|Who ya gonna call? Ghostbusters!|
This text is a perfect example of what literary critic Linda Hutcheon refers to as "historiographic meta-fiction," which is just another fancy way of saying that it is highly self-reflexive and inherently paradoxical while problematizing the relationship between history and fiction. The movement from realism to post-modernism in this novel is an important moment of transition, encapsulating a shift in genre and consciousness. The fragmented narrative shows unity through disunity; celebrating multiple truths instead of just one overarching truth. The separation from literary tradition is relevant to any poetics of post-modernism and Saunders enthusiastically eschews with any linear succession of historical writing; he presents a striking denunciation of empiricism and objective truth. By not being bound to only what has happened in the past, the text confronts the paradoxes of fictive/historical representation. Saunders does a staggering amount of research on Abraham Lincoln, which draws attention to the historiography but there are gaps in that history and fiction helps to alleviate this problem. Thus, the self-recognition of fictional artifice allows other voices who have been erased by history to speak, including Abe's son Willie along with a chorus of ghosts. Yes, Saunder even dabbles in the supernatural to reclaim these lost voices. Language is power and he gives a voice to those silenced from "official history" through a self-reflexive meta-fiction.

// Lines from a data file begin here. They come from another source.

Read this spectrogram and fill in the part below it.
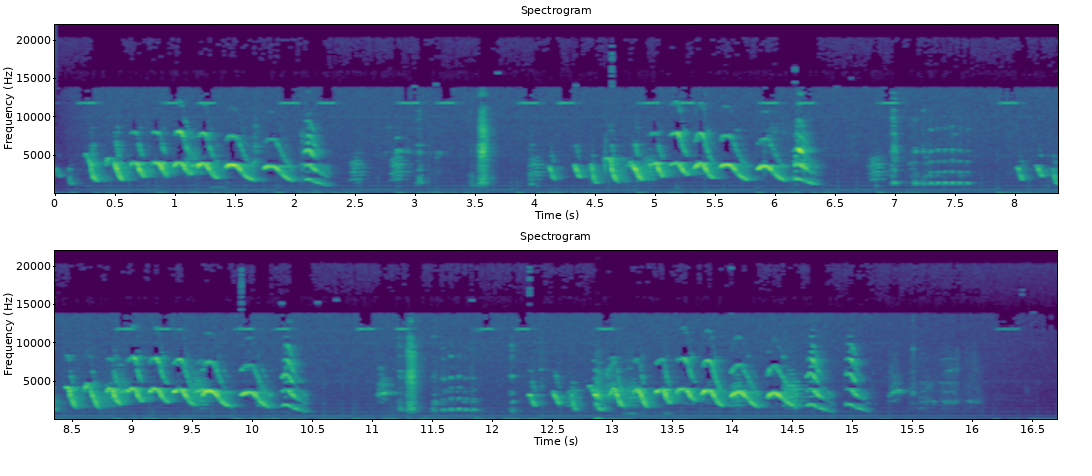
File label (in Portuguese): Canto do Bavete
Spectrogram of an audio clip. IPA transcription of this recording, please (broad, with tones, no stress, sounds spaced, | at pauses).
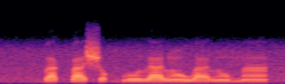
ɡ͡b a˧ k͡p a˧ ʃ ɔ˧ ɡ͡b o˧ l a˦ l ɔ̃˦˨ w a˨ l ɔ̃˧ m ã˧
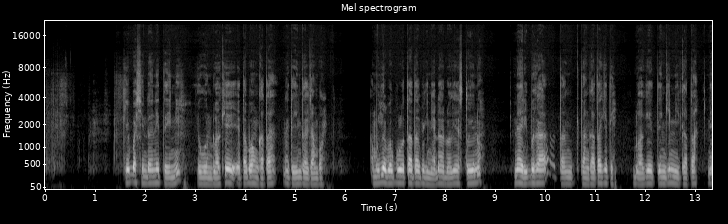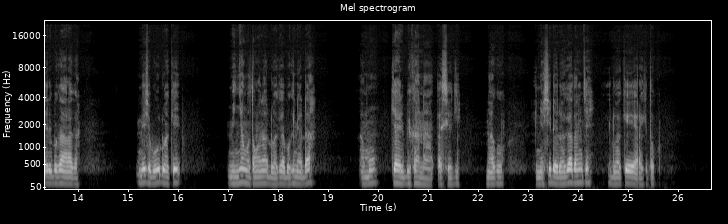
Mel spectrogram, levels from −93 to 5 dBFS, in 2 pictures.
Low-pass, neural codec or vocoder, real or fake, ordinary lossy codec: none; none; real; none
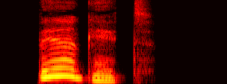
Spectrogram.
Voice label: "Birgit", deutsch; maedchennamen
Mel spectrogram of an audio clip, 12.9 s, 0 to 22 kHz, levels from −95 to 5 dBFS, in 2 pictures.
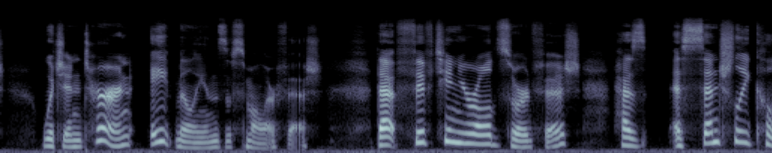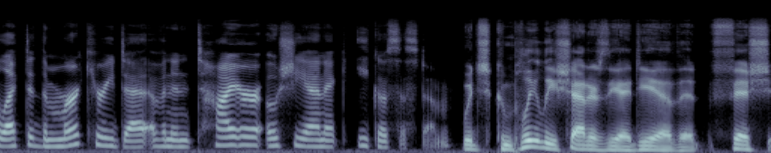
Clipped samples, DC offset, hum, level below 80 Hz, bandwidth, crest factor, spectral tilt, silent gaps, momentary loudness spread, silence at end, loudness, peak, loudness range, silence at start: under 0.1%; under 0.1%; none; -50 dBFS; 13.5 kHz; 22 dB; -4.5 dB/octave; none; 14 LU; 0 s; -27 LUFS; -6 dBFS; 4 LU; 0.35 s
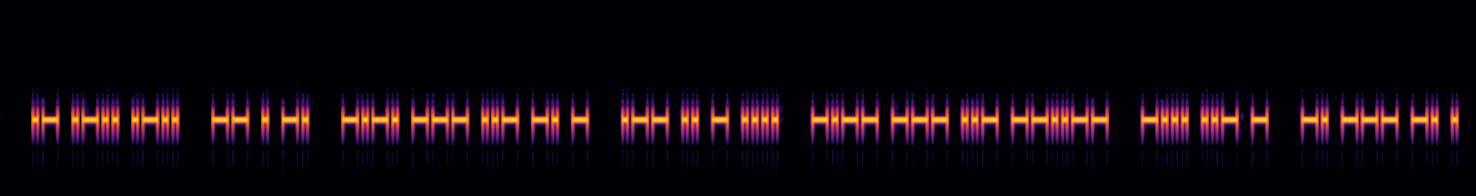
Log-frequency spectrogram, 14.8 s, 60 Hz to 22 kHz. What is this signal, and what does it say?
Morse code, heard as a keyed tone, about 24 wpm, 600 Hz. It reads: ALL MEN COUNT WITH YOU, BUT NONE
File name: CW / Practice / If24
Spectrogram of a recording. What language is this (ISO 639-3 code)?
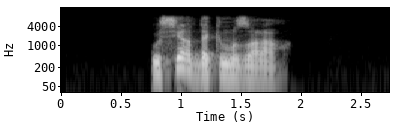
kab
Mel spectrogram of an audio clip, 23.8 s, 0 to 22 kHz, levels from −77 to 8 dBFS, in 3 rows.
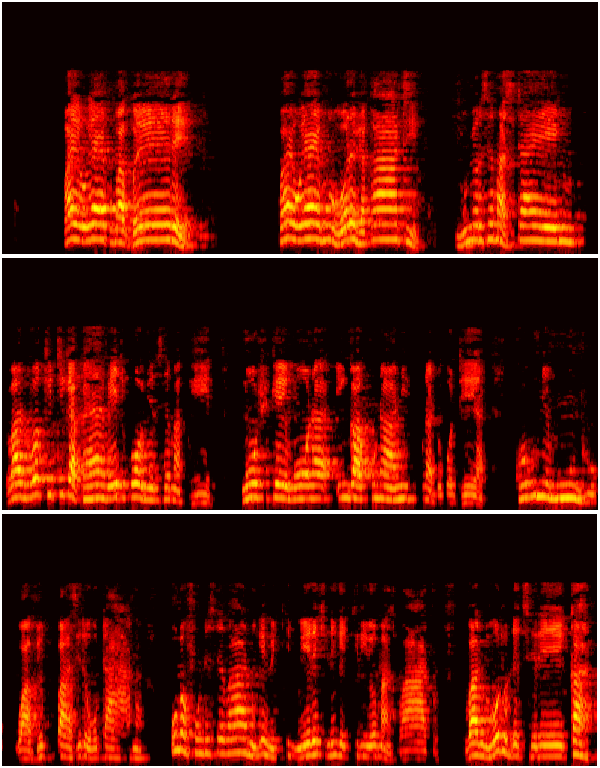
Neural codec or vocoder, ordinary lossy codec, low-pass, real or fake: none; MP3, 32 kbps; 7.2 kHz; real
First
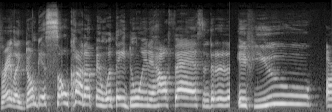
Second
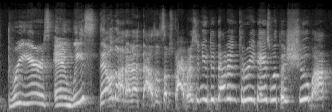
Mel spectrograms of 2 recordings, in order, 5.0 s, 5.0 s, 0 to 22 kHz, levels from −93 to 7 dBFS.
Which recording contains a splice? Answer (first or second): first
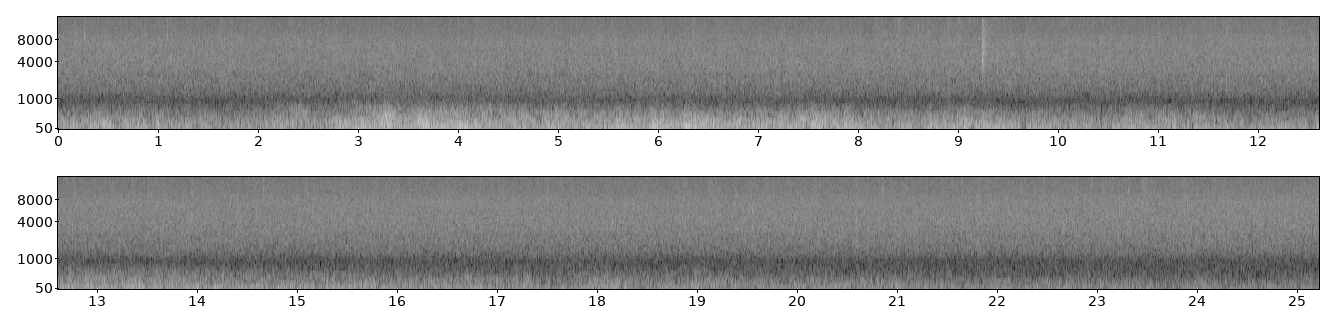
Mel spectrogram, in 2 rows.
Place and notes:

If writers like Italo Calvino, Ishmael Reed or even Kurt Vonnegut are considered post-modernist writers for their subversion of literary conventions then would George Saunders be viewed as a post-post modernist writer for his radical deconstructionism? I never thought it were possible to push the boundaries of the novel form this far until now and it makes me wonder: what's next, a novel comprising of grocery lists, scribbles or legal documents? Anyways, for me, Saunders's experimental form worked rather well for the most part to create a compelling narrative and there were some emotionally resonant moments. However, my only problem is that this particular style feels tedious at times and also a bit gimmicky once you figure out what is going on and get attuned to the rhythm of his prose.